I am the Director of the Francis Owen Blood Research Laboratory (FOBRL), the mission of which is to reduce human and animal suffering from bleeding, thrombosis and atherosclerosis by the study of unique, genetically-determined animal models of these diseases. The FOBRL was established in 1960 by Dr. Kenneth M. Brinkhous and has provided work and study opportunities for many undergraduate, M.D., D.V.M. and Ph.D. students, post-doctoral students, and faculty at UNC and from several institutions worldwide.
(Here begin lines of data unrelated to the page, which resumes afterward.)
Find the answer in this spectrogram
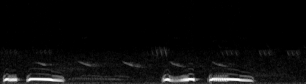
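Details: Close, loud spotted dove giving two coo phrases, each a short clipped note and then a drawn-out, gently falling hoot, separated by about a second of quiet. Faint, soft high notes are heard between them.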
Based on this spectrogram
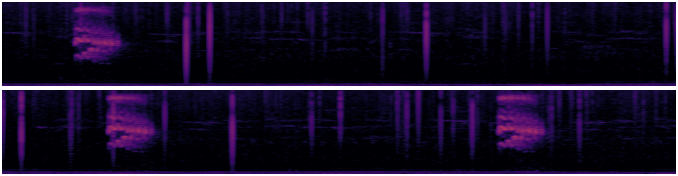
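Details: Red-bellied woodpecker, the most common woodpecker in the sanctuary: three short, rolling, harsh calls spaced several seconds apart, over a steady low hum and scattered sharp clicks.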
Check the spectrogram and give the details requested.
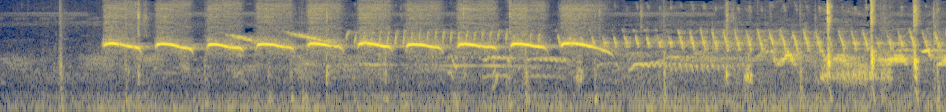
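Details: Tame Chinese hwamei in a cage delivers a brisk series of about ten high, clear downslurred whistles, four to five per second, then a dense rattling buzz mixed with lower chatter.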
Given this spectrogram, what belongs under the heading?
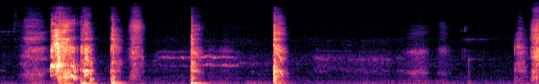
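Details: Sneezing challenge with nose blowing: several sharp explosive sneezes in quick succession, with quieter breathy sounds between them.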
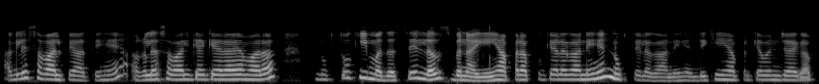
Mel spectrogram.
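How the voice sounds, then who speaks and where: A woman's voice: a little high, a little fast, dry recording, dull audio. A woman teacher patiently going through an exam paper, asking questions and answering them herself. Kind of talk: exam paper walkthrough lesson.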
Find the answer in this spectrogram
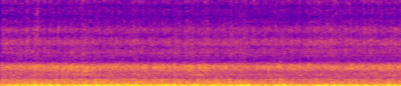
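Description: Steady low noise of a car driving along a road: tyre and engine sound with some wind, even throughout.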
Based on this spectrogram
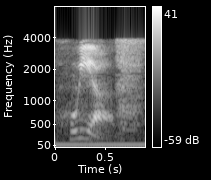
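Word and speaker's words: huios (υἱός): The next one is upsilon, iota, pronounced we, as in huios, meaning son, in the New Testament.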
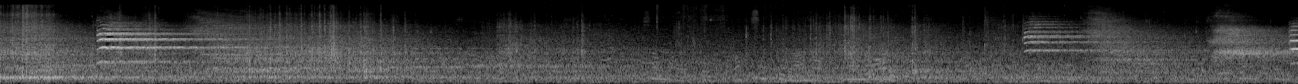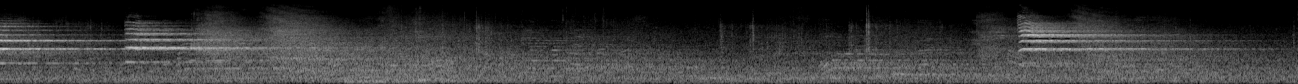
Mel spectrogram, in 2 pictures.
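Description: A beluga whale makes loud high chirping whistles.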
Beginning in 1947 with an R01 grant from NIH/NHLBI, Dr. Brinkhous and colleagues identified dogs with hemophilia and demonstrated that (1) they mirror the severe bleeder phenotype present in the respective human disorder and (2) have a strong predictive accuracy for successful translational research. The primary benefits of these animals have been to accelerate translatable discovery science in coagulation and hemostasis research and to produce the scientific basis for the safe and efficacious introduction of novel therapeutics into clinical practice for dogs and humans.
FOBRL web site